There is something exciting and intriguing about not being able to predict a result of something even though you’re in control entirely. One can employ printmaking craft skills and follow a tried and trusted process but if the materials vary even slightly and are not uniform, the precise outcome can only be guessed at.
Take the traditional letterpress printmaking process for instance involving wood, oil and paper: the wood finish may never be quite the same, the oil source or consistency may vary and the paper – well the paper can differ in so many ways. Source material, density, finish to name but three. It’s everything Xerox isn’t and anathema to mass production. A craft, yes, but also an inexact science.
In Elspeth’s work, she has set out to explore a range of permutations and materials within the 2D and 3D environment; the pieces produced are not meant to be results but an expression of a process of inquiry. She has been investigating the anatomy of letterforms and working with plaster, plastics and paper structures and combining these with the letterpress print process. The natural properties of paper give me opportunities to manipulate shapes and structures that in turn become more three dimensional in quality and sculptural in nature. In addition, the experimental quality of letterpress printmaking plays an essential role in the process and adds an exciting random element as only a small number of prints are successful.

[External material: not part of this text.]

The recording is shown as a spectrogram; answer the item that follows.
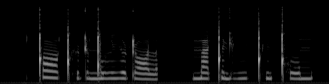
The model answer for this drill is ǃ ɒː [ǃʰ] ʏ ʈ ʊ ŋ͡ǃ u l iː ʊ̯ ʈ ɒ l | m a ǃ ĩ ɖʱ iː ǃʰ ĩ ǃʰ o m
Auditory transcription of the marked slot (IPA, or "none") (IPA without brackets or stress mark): ǃʰ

New technologies can be put to use through the investigation of individual font design altering shapes and forms where appropriate. Designs are further exploited through the translation of the woodblock as they evolve into more traditional and recognisable letterforms found within the letterpress environment. Allowing mistakes to happen and not being unnerved by the element of chance is central to the development of the design. The serendipity or ‘happenstance’ is where the aesthetic process begins to form and emerge. A trans-disciplinary approach to the design development, employing traditional and contemporary processes allows the work to interact almost instinctively with the media and materials.
Looking closely at form, capturing the moment when the paper emerges as a structure, when the paper transforms into paper porcelain, when the letters evolve into structures – these moments of revelation are what the designs intend to harness. The results could be described as jottings as they are never intended to become final outcomes nor finished articles: just a snapshot of the moment. So the chance marks, letter parts, hints of paper edges and shadows that come about accidentally are to be celebrated. The imperfections are what make the pieces interesting and the accidental takes precedence over the considered.
2014-2016 Issue Press, Artist Book of Printmakers
2007 Conversations, experimental typography book
2000 Artists Newsletter
1999 News from Somewhere
“Flora and Fauna” Bluecoat, Liverpool
Institute of Physics, Portland Place, London, Latitude 67
Comme Ca Gallery Manchester
Abbot Hall Art Gallery
Review Artists Newsletter
The Mall Galleries, London